The bottom line is that every category of L'Oreals makeup has some winning (and in some cases, benchmark-setting) products.
Unfortunately, despite the brands enormous presence in the beauty industry, L'Oreal's moisturizers and treatment products are a nearly all unremarkable and repetitive. When it comes to moisturizers or serums, just about anything from Dove, Olay, Neutrogena, or Aveeno is preferred. L'Oreal does well with most of their cleansers, along with scrubs and self-tanning products, but given the widespread availability and financial resources of this line, they could be doing so much more. The good news is their makeup has made major strides and now ranks as the best overall color collection at the drugstoreimagine the results if their skin care followed suit.
About the Experts
The Beautypedia team consists of skin care and makeup experts personally trained by the original Cosmetics Cop and best-selling beauty author, Paula Begoun. We’re fascinated by skin care and makeup products and thrilled when they meet or exceed our expectations, but we’re also disappointed when they fail to perform as claimed, are wildly overpriced, or contain ingredients scientific research has proven can hurt skin.
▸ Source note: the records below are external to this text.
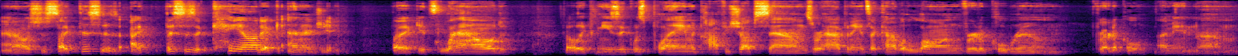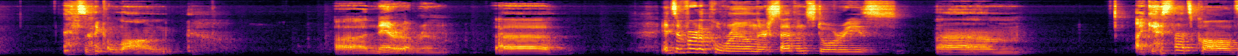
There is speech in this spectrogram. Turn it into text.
and I was just like, this is I this is a chaotic energy. Like it's loud. Felt like music was playing. The coffee shop sounds were happening. It's like kind of a long vertical room. Vertical. I mean, um, it's like a long, uh, narrow room. Uh, it's a vertical room. There's seven stories. Um, I guess that's called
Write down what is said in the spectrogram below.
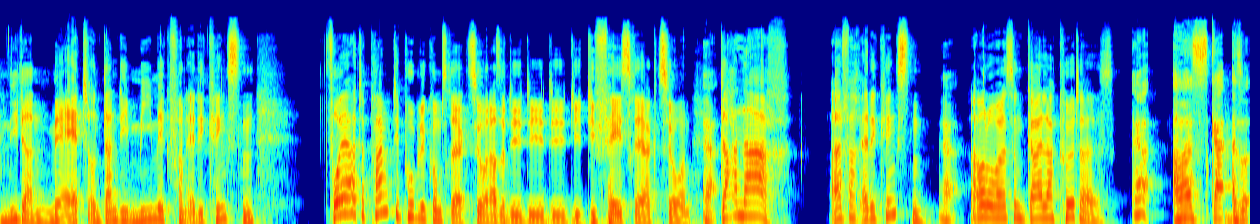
niedermäht und dann die Mimik von Eddie Kingston. Vorher hatte Punk die Publikumsreaktion, also die, die, die, die, die Face-Reaktion. Ja. Danach einfach Eddie Kingston. Ja. Aber nur weil es so ein geiler Köter ist. Ja, aber es ist geil, also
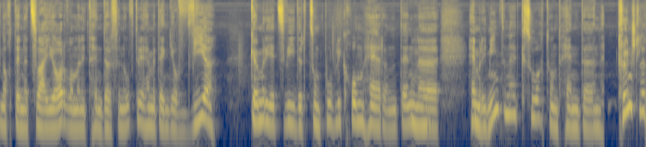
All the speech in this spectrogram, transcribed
nach den zwei Jahren, wo wir nicht haben dürfen auftreten, haben wir gedacht, ja, wie gehen wir jetzt wieder zum Publikum her. Und dann mhm. äh, haben wir im Internet gesucht und haben einen Künstler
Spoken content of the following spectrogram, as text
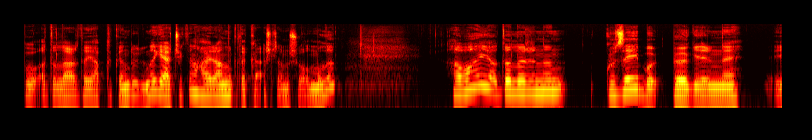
bu adalarda yaptıklarını duyduğunda gerçekten hayranlıkla karşılamış olmalı. Hawaii adalarının kuzey bölgelerine e,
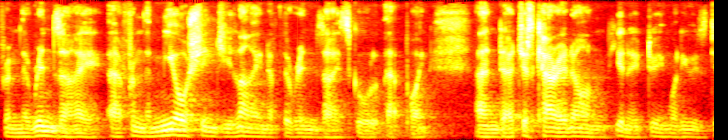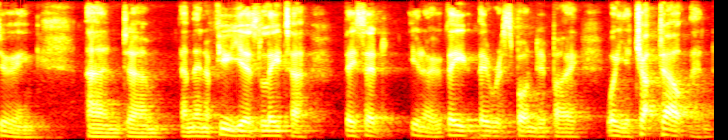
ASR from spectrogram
from the Rinzai, uh, from the Myoshinji line of the Rinzai school at that point, and uh, just carried on, you know, doing what he was doing. And um, and then a few years later, they said, you know, they, they responded by, well, you chucked out then.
Our mission has always been to help you find the best products for your skin, no matter your budget or preferences. Beautypedia’s thorough and insightful reviews cut through the hype and provide reliable recommendations for all ages, skin types, and skin tones.